If you want to understand how governments can fuel the rise of new technologies, look no further than the taxi fleets of Beijing.
Five years ago, the city revealed plans to ban the introduction of fossil fuel-powered taxis. Today, thousands of the cars run on batteries instead. And the drivers of these electric vehicles (EVs) don’t have to worry about wasting time at charging stations, either.
Many electric taxis in Beijing, and dozens of other Chinese cities, just go to a battery-swapping station where a machine plucks out the depleted battery and installs a charged one in mere minutes.
“They want to drive out there and earn some money so they definitely don’t want to wait two hours for EV charging,” explains I-Yun Lisa Hsieh from National Taiwan University.
This is just one facet of the increasingly diverse and booming market for electric cars in China. Members of the public are also snapping up EVs in unprecedented numbers.

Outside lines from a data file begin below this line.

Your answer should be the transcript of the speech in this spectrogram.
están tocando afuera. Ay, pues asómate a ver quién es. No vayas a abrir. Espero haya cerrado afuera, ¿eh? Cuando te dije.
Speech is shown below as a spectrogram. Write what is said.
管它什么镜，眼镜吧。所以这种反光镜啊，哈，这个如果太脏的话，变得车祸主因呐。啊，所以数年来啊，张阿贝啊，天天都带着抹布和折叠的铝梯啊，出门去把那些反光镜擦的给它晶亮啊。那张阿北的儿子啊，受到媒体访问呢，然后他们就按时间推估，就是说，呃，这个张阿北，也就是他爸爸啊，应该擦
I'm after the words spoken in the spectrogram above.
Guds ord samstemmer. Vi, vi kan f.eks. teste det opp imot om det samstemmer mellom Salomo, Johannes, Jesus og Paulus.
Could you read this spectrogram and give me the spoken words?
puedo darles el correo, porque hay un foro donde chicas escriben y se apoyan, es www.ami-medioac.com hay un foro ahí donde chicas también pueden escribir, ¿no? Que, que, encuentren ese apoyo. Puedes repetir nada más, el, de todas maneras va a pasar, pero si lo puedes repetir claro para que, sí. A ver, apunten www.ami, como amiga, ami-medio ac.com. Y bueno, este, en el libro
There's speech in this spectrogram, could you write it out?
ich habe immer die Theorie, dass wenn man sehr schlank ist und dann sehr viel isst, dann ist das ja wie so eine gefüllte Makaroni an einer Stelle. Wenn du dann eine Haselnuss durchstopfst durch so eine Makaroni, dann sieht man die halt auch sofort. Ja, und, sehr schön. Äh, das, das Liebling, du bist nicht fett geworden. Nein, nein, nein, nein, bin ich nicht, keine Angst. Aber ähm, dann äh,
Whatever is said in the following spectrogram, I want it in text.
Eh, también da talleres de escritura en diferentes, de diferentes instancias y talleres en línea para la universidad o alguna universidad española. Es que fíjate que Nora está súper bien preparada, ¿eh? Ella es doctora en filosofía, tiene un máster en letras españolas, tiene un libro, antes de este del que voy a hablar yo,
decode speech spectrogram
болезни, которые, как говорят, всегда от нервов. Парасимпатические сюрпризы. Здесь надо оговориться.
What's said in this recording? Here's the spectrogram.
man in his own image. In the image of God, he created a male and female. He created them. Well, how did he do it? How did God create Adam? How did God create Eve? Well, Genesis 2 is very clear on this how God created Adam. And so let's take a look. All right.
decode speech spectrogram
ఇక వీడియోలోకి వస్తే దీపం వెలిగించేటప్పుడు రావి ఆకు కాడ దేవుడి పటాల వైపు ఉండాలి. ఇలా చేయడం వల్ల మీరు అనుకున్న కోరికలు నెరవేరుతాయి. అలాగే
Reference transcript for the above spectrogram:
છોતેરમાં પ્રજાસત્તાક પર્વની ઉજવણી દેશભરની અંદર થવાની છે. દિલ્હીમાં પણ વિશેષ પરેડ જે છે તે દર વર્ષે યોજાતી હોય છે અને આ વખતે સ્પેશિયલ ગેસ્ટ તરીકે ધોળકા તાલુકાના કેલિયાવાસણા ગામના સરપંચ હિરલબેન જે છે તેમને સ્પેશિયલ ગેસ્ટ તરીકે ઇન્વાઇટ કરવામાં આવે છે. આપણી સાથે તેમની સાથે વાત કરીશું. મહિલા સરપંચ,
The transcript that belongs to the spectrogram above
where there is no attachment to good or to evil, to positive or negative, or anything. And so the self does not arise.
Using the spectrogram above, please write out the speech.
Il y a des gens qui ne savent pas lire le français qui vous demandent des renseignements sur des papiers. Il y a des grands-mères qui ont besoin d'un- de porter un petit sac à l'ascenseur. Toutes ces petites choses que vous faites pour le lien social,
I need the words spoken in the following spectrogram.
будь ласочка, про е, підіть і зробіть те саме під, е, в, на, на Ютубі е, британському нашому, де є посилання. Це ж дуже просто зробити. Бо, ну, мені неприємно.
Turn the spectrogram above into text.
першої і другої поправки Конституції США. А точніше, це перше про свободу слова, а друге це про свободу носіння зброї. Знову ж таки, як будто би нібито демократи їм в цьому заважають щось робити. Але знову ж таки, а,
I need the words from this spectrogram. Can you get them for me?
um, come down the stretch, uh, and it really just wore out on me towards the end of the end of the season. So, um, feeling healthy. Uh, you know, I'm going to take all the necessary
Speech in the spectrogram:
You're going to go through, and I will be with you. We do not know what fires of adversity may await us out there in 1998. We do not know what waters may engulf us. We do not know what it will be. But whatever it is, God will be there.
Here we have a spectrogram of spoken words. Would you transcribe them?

In July, the China Passenger Car Association predicted that 6 million new EVs would be registered in the country in 2022 – a revision of its previous forecast of 5.5 million EVs to be sold this year.